What do you need to get in?
Main entry requirements
A Levels: ABB.
SQA Highers: ABBB by end of S5 or ABBBB/AABB from S4-S6.
The minimum requirement is 34 with 6 5 5 required at Higher Level, Standard Level: English at 4 and Mathematics or an approved science at 4.
If your qualifications aren’t listed here, you can use our UCAS points guide of 128-144 and refer to the university’s website for full details of all entry routes and requirements.
% applicants receiving offersNot Available
Provided by UCAS, this is the percentage of applicants who were offered a place on the course last year. Note that not all applicants receiving offers will take up the place, so this figure is likely to differ from applicants to places.
Tuition fee & financial supportNot available
Maximum annual fee for UK students. NHS-funded, sandwich or part-time course fees may vary.
If you live in:
- Scotland and go to a Scottish university, you won’t pay tuition fees
- Northern Ireland and go to an NI uni, you’ll pay £3,805 in tuition fees
- Wales you’ll pay £3,810 in fees and get a tuition fee grant to cover the rest

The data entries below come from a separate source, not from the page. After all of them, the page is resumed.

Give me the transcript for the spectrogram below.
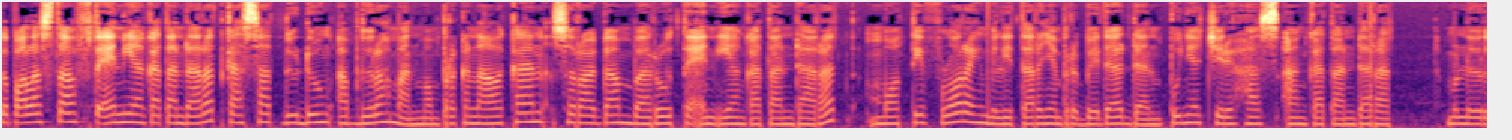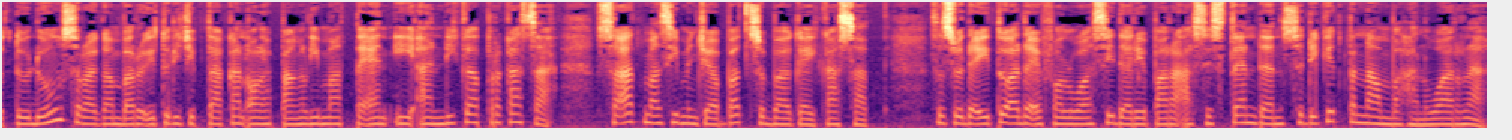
Kepala Staf TNI Angkatan Darat Kasat Dudung Abdurrahman memperkenalkan seragam baru TNI Angkatan Darat, motif loreng militernya berbeda dan punya ciri khas Angkatan Darat. Menurut Dudung, seragam baru itu diciptakan oleh Panglima TNI Andika Perkasa saat masih menjabat sebagai kasat. Sesudah itu ada evaluasi dari para asisten dan sedikit penambahan warna.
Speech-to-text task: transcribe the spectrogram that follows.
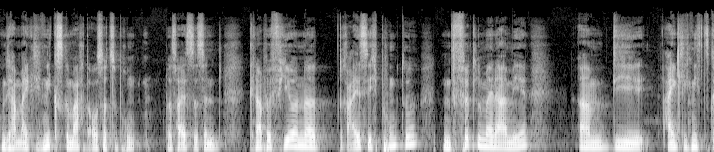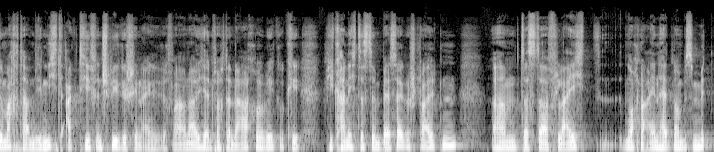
und die haben eigentlich nichts gemacht, außer zu punkten. Das heißt, es sind knappe 430 Punkte, ein Viertel meiner Armee, ähm, die eigentlich nichts gemacht haben, die nicht aktiv ins Spielgeschehen eingegriffen haben. Da habe ich einfach danach überlegt, okay, wie kann ich das denn besser gestalten, ähm, dass da vielleicht noch eine Einheit noch ein bisschen mit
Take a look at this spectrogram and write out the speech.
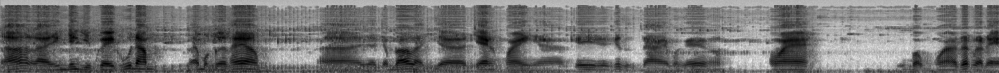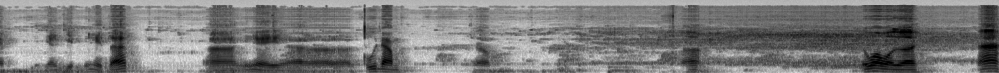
Đó là những nhân dịp về cuối năm để mọi người thấy không? À, trong đó là ờ, trang hoàng ờ, cái cái tượng đài và cái hoa những vòng hoa rất là đẹp nhân dịp những ngày Tết à, những ngày à, cuối năm đó. đúng không mọi người? À,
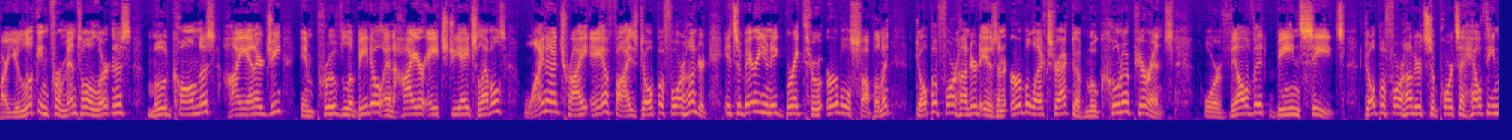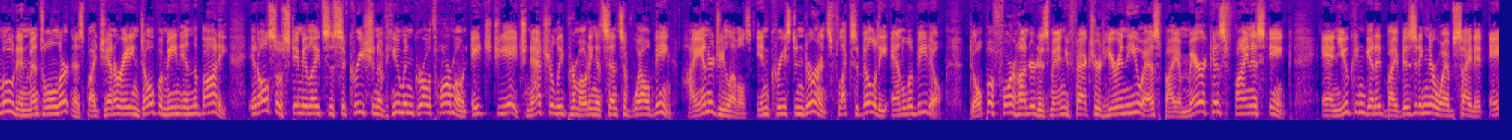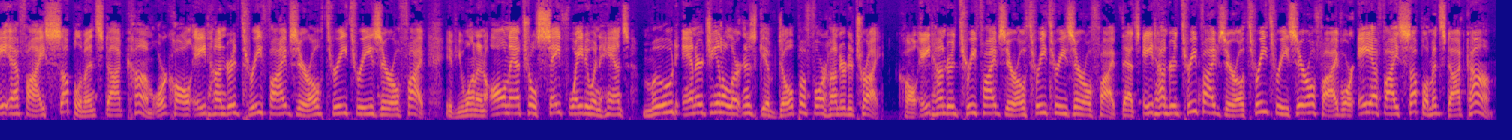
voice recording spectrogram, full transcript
Are you looking for mental alertness, mood calmness, high energy, improved libido, and higher HGH levels? Why not try AFI's Dopa 400? It's a very unique breakthrough herbal supplement. Dopa 400 is an herbal extract of Mucuna pruriens or velvet bean seeds. Dopa 400 supports a healthy mood and mental alertness by generating dopamine in the body. It also stimulates the secretion of human growth hormone, HGH, naturally promoting a sense of well-being, high energy levels, increased endurance, flexibility, and libido. Dopa 400 is manufactured here in the U.S. by America's Finest Inc. And you can get it by visiting their website at afisupplements.com or call 800-350-3305. If you want an all natural, safe way to enhance mood, energy, and alertness, give DOPA 400 a try. Call 800-350-3305. That's 800-350-3305 or AFIsupplements.com.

Every degree course is different, so it’s important to find one that suits your interests and matches the way you prefer to work – from the modules you’ll be studying to how you’ll be assessed. Top things to look for when comparing courses
Classics is the study of the language, literature, history, art and culture of the ancient Greeks and Romans. â?¢ Our range of Classics degree programmes allows you to focus on various aspects of the classical world: the Greek and Latin languages, classical literature, ancient history and classical art and archaeology. â?¢ The School of History, Classics & Archaeologyâ??s Awards for Academic Excellence offer students the opportunity to apply for financial support towards the third year of study. â?¢ Our recently refurbished teaching and learning spaces offer world-leading facilities and house an extensive historical collection. â?¢ Students have access to the collections of the National Library of Scotland and the National Museum of Scotland, situated nearby the University.
Years 1 7 2: Beginners' (with proficiency in Latin or a modern European language): intensive language teaching; or course available for those with Scottish Higher in Greek; work is based mainly on prescribed texts; literary and stylistic criticism; prose composition; other linguistic exercises. Years 3 & 4: Wider range of authors is studied in greater depth. Students may opt to study modern Greek; a period of travel in Greece is an integral part of the course.
Founded in 1583, the University of Edinburgh is one of the world's top universities. We are globally recognised for our research and innovation and we've provided our students with world-class teaching for more than 425 years. Edinburgh itself has something for everyone - pubs, clubs, theatres, museums, galleries and parks. And, of course, the world famous Edinburgh Festival.
How you'll spend your time
|Year 1||Year 2||Year 3||Year 4|
|Lectures / seminars||23%||24%||15%||11%|
- Lectures / seminars
- Independent study
How you'll be assessed
|Year 1||Year 2||Year 3||Year 4|
- Written exams
- Practical exams
What do the numbers say for
Where there isn’t enough reliable data about this specific course, we’ve shown aggregated data for all courses at this university within the same subject area
What do students think about this subject here?
Here's how satisfied past students were – useful to refer to when you’re narrowing down your options. Our student score makes comparisons easier, showing whether satisfaction is high, medium or low compared to other unis.
Start building a picture of who you could be studying with by taking a look at the profile of people that have studied this subject here in previous years.
UK / Non-UK
Male / Female
Full-time / Part-time
Typical Ucas points
2:1 or above
Most popular subjects students studied before attending
Here's an idea of the academic background of students from previous years, to give you a flavour of the type of people who take this subject.
What are graduates doing after six months?
Here’s what students are up after they graduate from studying this subject here. We’ve analysed the employment rate and salary figures so you can see at a glance whether they’re high, typical or low compared to graduates in this subject from other universities. Remember the numbers are only measured only six months after graduation and can be affected by the economic climate - the outlook may be different when you leave uni. What do graduate employment figures really tell you?